mong the least transparent of ministries is the Ministry of Home Affairs (MHA), which uses the catchall excuse of "national security" to justify the secrecy which pervades its working. Given the immense scope of its powers, it would be surprising if foreign intelligence agencies were not to attempt to win over the loyalties of those working within the gargantuan labyrinths of the MHA. That so few have been discovered this far is testimony not to the absence of such treasonous elements but to the shoddy manner in which counter-espionage activities get carried out in India. This is a country that has become a safe haven for hostile intelligence agencies working to penetrate in order to sabotage.
Sadly for the people of this country, the record of the NDA has been as much of a disaster as that of the UPA. It was during the period when "Executive Prime Minister" Brajesh Mishra ran the country that Rabinder Singh, a CIA mole, was in effect facilitated to escape to safety in the US. Singh must now be luxuriating in Miami on the earnings of his decade-long career as a spy with RAW while he covertly worked for the CIA. Although his treachery was discovered in 2003, nothing was done to apprehend him, nor to prevent his leaving the country for Nepal. Needless to add that once safely in Nepal, Singh used the new passport handed over to him in Kathmandu to take a flight to London and subsequently to Washington, for a final debrief at the Langley headquarters of the CIA. Neither was Brajesh Mishra questioned about his lapse by the successive government led by Manmohan Singh (indeed, he was given a Padma award for his negligence) nor was any action taken against those officers of RAW and other agencies who allowed Rabinder Singh to saunter across the border of India to freedom. Indeed, several of them were subsequently given high positions by the UPA.
Even countries complicit in US espionage, such as Germany, have protested at their Head of Government not being given the same immunity from NSA electronic interception as those from the white English-speaking countries. So, it was amusing to watch the Government of India's subdued — even approving — references to the fact that this country is among the top five targets for such surveillance. Was it mere servility that made External Affairs Minister Salman Khurshid hold his tongue about the scandal? Or was it the fear of secrets in the possession of the CIA involving some top policymakers spilling out that stopped him? It will take a fresh bout of Wikileaks exposes to find out the truth.

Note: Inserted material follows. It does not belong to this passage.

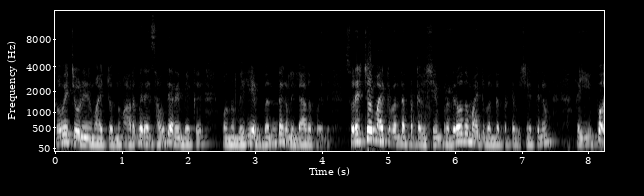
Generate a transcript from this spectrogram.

The reality remains that India has thus far done little to protect itself from foreign agencies, especially when they act through treasonous elements within India's own intelligence agencies. This must change, and the way to do that is to ensure accountability for those found guilty of sabotaging the national interest at the behest of a foreign power. The 1994 ISRO spy scandal is an obvious example of such penetration, where a foreign intelligence agency has clearly managed to use police officers in both the Intelligence Bureau as well as the Kerala Police to foist false cases against ISRO scientists working on the cryogenic engine program. The arrest of the scientists set the program back by more than a decade, thereby making this one of the most successful intelligence operations in the history of the subcontinent.
It is now clear that the entire case against the arrested scientists was false. The damage to national interest was palpable. Yet, neither during the period of the NDA nor now under the UPA, has the slightest effort been made to interrogate those police officers (some now retired) involved in the frame-up. Who were the mysterious individuals who gave them the false tips and who motivated them to file such cases? Who were those who ran a media campaign against scientists that was based on false data and which, to the media's shame, it declined to cross-verify? Only a comprehensive probe — by those not themselves in the pay of foreign agencies or their associates in India — can uncover the truth behind a scandal which derailed a program vital to the defence of the country as well as to its civilian capability.
Whether it be the ISRO spy scandal and its internal linkages or the mysterious deaths of so many linked to the Indian nuclear programme, especially that part of it relating to the nuclear submarine, Manmohan Singh maintains similar silence as Atal Behari Vajpayee did about Rabinder Gate. The best way for both the BJP as well as the Congress party to atone for past sins would be to bring to book those guilty of delaying the cryogenic engine program that was set back by more than a decade due to the motivated and malicious arrests of the scientists working on it.